▶ [Instructions to follow] Set the records down again in full, exactly as they are, apart from the images.

Saved entries:
====================
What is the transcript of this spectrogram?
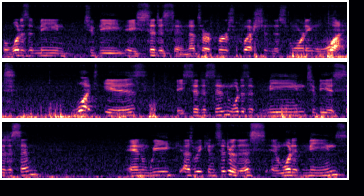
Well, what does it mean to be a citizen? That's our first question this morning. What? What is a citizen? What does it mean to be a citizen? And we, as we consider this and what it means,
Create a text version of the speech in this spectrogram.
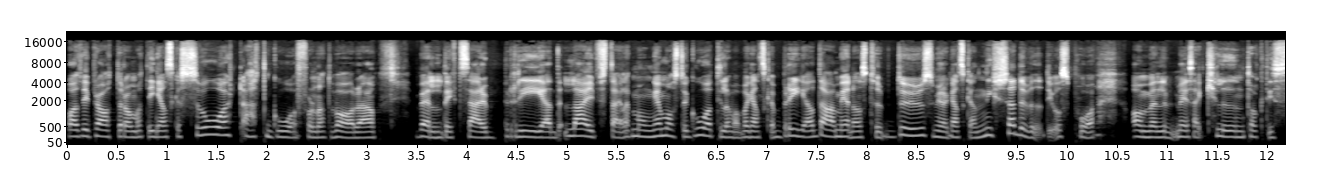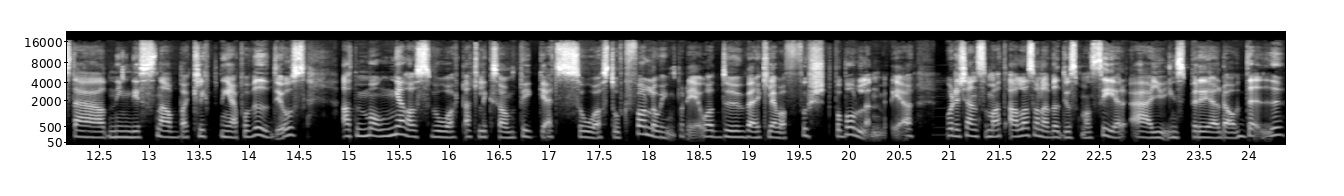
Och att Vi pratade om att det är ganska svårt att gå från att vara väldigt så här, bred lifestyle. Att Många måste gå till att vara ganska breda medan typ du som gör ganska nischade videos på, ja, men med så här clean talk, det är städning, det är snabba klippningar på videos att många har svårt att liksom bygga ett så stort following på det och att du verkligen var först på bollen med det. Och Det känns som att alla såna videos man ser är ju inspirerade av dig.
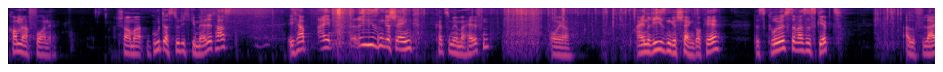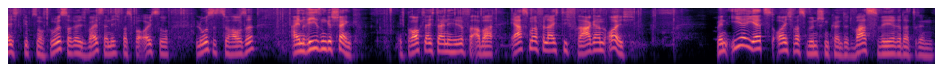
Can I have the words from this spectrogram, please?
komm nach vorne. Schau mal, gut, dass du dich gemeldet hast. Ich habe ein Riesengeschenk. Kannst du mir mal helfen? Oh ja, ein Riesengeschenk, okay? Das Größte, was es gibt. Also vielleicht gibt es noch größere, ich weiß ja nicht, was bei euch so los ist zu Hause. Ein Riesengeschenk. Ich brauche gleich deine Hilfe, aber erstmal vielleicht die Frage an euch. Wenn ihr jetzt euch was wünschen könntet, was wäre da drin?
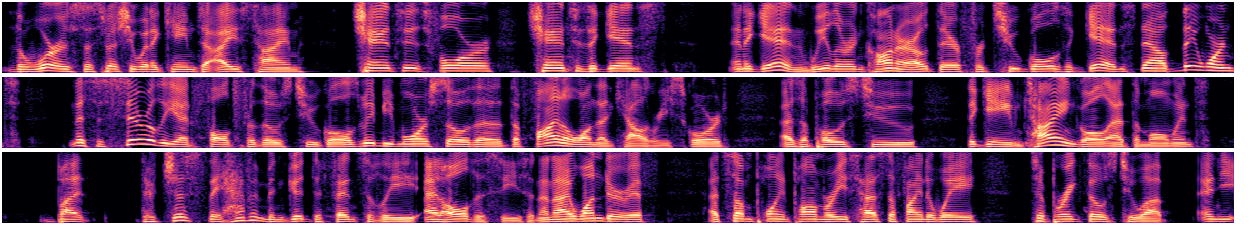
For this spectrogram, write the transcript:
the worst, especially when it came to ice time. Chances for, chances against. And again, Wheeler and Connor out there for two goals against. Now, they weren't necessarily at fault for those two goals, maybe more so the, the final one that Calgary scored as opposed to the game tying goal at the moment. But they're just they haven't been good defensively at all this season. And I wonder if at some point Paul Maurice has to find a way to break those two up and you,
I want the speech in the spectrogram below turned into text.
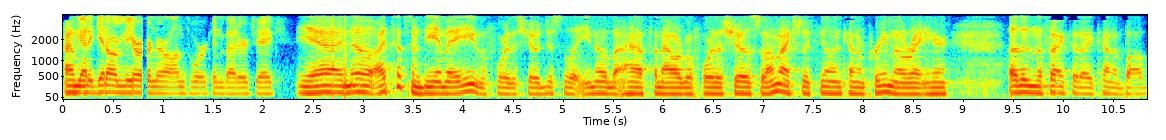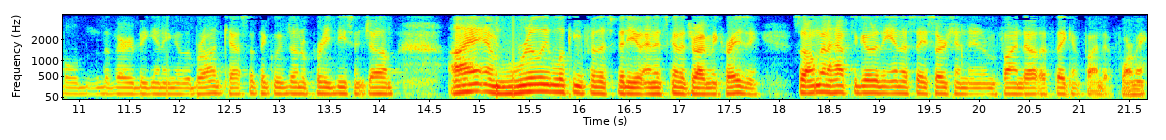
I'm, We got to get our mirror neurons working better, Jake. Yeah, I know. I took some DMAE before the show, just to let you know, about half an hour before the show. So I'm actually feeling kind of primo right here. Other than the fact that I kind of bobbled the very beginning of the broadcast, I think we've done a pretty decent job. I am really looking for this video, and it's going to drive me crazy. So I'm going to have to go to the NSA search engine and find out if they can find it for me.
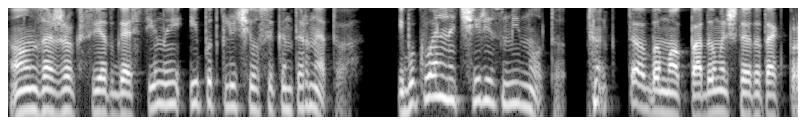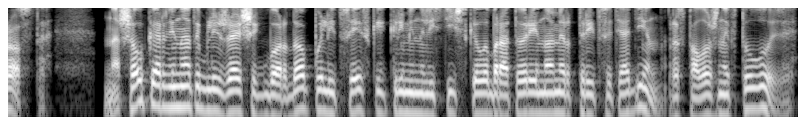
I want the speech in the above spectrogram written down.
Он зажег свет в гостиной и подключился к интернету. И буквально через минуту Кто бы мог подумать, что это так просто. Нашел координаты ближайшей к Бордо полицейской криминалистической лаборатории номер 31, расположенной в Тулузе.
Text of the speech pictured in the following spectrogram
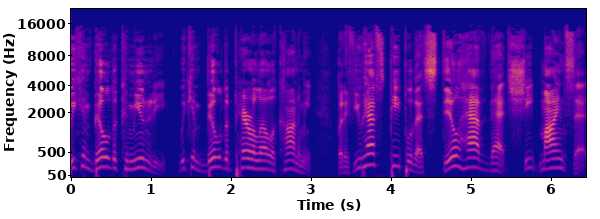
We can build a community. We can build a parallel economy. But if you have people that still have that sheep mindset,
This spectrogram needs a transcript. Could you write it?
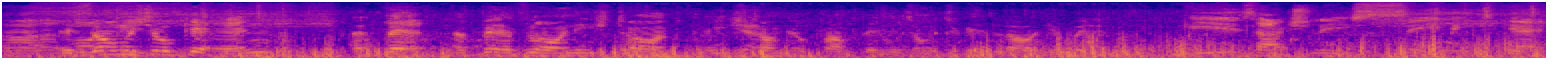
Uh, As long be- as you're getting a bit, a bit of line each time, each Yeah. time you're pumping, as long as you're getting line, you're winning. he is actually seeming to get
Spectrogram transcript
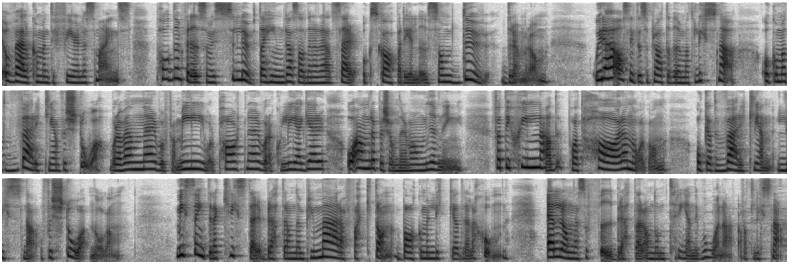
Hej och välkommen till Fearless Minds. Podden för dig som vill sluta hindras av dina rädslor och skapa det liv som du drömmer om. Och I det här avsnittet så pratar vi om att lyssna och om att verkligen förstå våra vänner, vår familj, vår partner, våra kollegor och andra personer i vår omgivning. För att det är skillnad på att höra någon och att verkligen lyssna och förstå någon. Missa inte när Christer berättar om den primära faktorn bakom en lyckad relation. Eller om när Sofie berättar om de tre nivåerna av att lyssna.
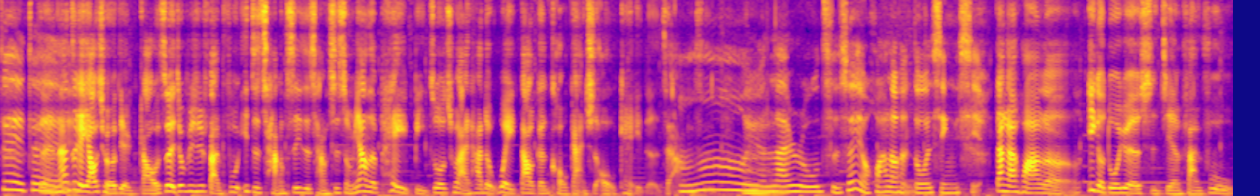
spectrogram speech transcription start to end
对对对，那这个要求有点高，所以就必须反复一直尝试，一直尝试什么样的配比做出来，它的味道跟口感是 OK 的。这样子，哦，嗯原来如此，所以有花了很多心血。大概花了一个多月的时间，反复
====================
▶ [Response to the task]
What is the transcript of this spectrogram?
Well, what does it mean to be a citizen? That's our first question this morning. What? What is a citizen? What does it mean to be a citizen? And we, as we consider this and what it means,
Create a text version of the speech in this spectrogram.
Och att Vi pratade om att det är ganska svårt att gå från att vara väldigt så här, bred lifestyle. Att Många måste gå till att vara ganska breda medan typ du som gör ganska nischade videos på, ja, men med så här clean talk, det är städning, det är snabba klippningar på videos att många har svårt att liksom bygga ett så stort following på det och att du verkligen var först på bollen med det. Och Det känns som att alla såna videos man ser är ju inspirerade av dig.
Can I have the words from this spectrogram, please?
komm nach vorne. Schau mal, gut, dass du dich gemeldet hast. Ich habe ein Riesengeschenk. Kannst du mir mal helfen? Oh ja, ein Riesengeschenk, okay? Das Größte, was es gibt. Also vielleicht gibt es noch größere, ich weiß ja nicht, was bei euch so los ist zu Hause. Ein Riesengeschenk. Ich brauche gleich deine Hilfe, aber erstmal vielleicht die Frage an euch. Wenn ihr jetzt euch was wünschen könntet, was wäre da drin?
For this spectrogram, write the transcript:
the worst, especially when it came to ice time. Chances for, chances against. And again, Wheeler and Connor out there for two goals against. Now, they weren't necessarily at fault for those two goals, maybe more so the, the final one that Calgary scored as opposed to the game tying goal at the moment. But they're just they haven't been good defensively at all this season. And I wonder if at some point Paul Maurice has to find a way to break those two up and you,
I want the speech in the spectrogram below turned into text.
I'm, We got to get our mirror neurons working better, Jake. Yeah, I know. I took some DMAE before the show, just to let you know, about half an hour before the show. So I'm actually feeling kind of primo right here. Other than the fact that I kind of bobbled the very beginning of the broadcast, I think we've done a pretty decent job. I am really looking for this video, and it's going to drive me crazy. So I'm going to have to go to the NSA search engine and find out if they can find it for me.
I want the speech in the above spectrogram written down.
Он зажег свет в гостиной и подключился к интернету. И буквально через минуту Кто бы мог подумать, что это так просто. Нашел координаты ближайшей к Бордо полицейской криминалистической лаборатории номер 31, расположенной в Тулузе.
Text of the speech pictured in the following spectrogram
We can build a community. We can build a parallel economy. But if you have people that still have that sheep mindset,
This spectrogram needs a transcript. Could you write it?
Uh, As long be- as you're getting a bit, a bit of line each time, each Yeah. time you're pumping, as long as you're getting line, you're winning. he is actually seeming to get
Spectrogram transcript
Hej och välkommen till Fearless Minds. Podden för dig som vill sluta hindras av dina rädslor och skapa det liv som du drömmer om. Och I det här avsnittet så pratar vi om att lyssna och om att verkligen förstå våra vänner, vår familj, vår partner, våra kollegor och andra personer i vår omgivning. För att det är skillnad på att höra någon och att verkligen lyssna och förstå någon. Missa inte när Christer berättar om den primära faktorn bakom en lyckad relation. Eller om när Sofie berättar om de tre nivåerna av att lyssna.
spectrogram speech transcription start to end
对对对，那这个要求有点高，所以就必须反复一直尝试，一直尝试什么样的配比做出来，它的味道跟口感是 OK 的。这样子，哦，嗯原来如此，所以有花了很多心血。大概花了一个多月的时间，反复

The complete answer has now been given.